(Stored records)
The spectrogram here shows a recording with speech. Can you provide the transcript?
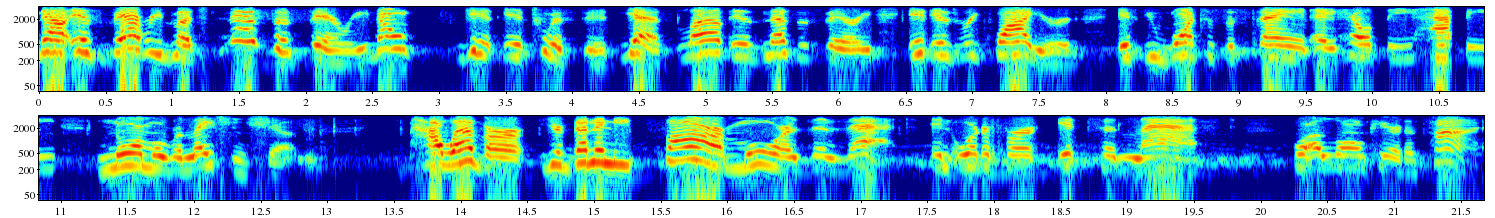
Now, it's very much necessary. Don't get it twisted. Yes, love is necessary, it is required if you want to sustain a healthy, happy, normal relationship. However, you're going to need far more than that in order for it to last for a long period of time.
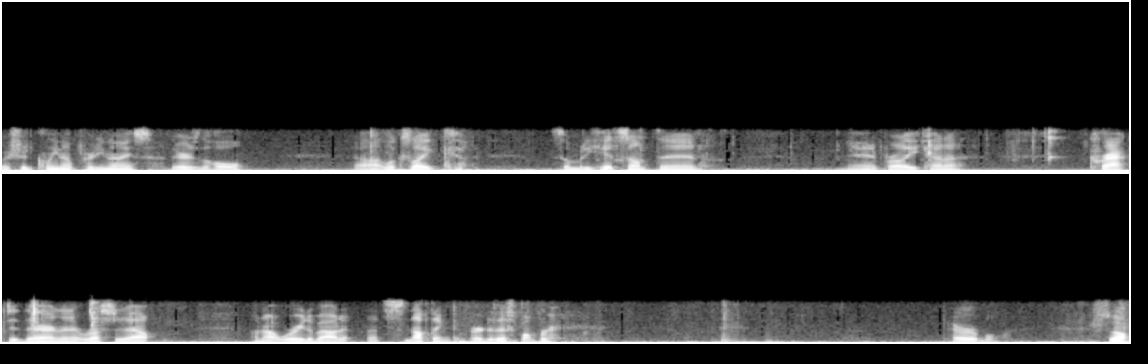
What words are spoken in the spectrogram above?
but it should clean up pretty nice. There's the hole. Uh, it looks like somebody hit something and probably kind of cracked it there and then it rusted out. I'm not worried about it. That's nothing compared to this bumper terrible. So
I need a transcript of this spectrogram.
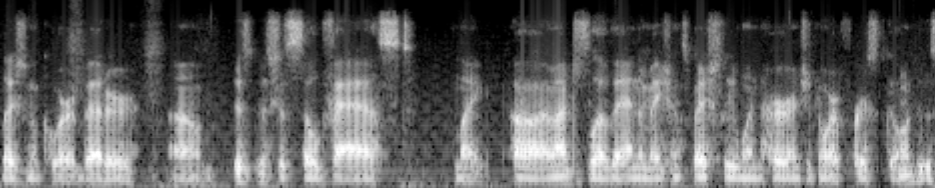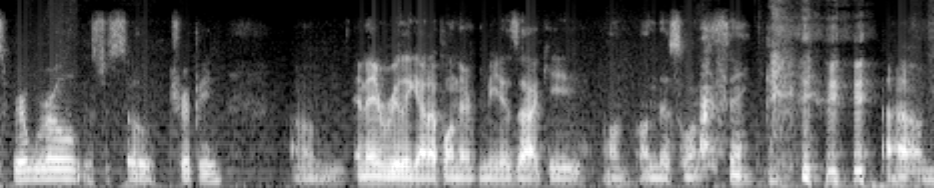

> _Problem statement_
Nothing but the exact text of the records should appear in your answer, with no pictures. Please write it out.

> _Answer to the problem_
The spectrogram here shows a recording with speech. Can you provide the transcript?
Now, it's very much necessary. Don't get it twisted. Yes, love is necessary, it is required if you want to sustain a healthy, happy, normal relationship. However, you're going to need far more than that in order for it to last for a long period of time.
What words are spoken in the spectrogram above?
but it should clean up pretty nice. There's the hole. Uh, it looks like somebody hit something and probably kind of cracked it there and then it rusted out. I'm not worried about it. That's nothing compared to this bumper terrible. So
I need a transcript of this spectrogram.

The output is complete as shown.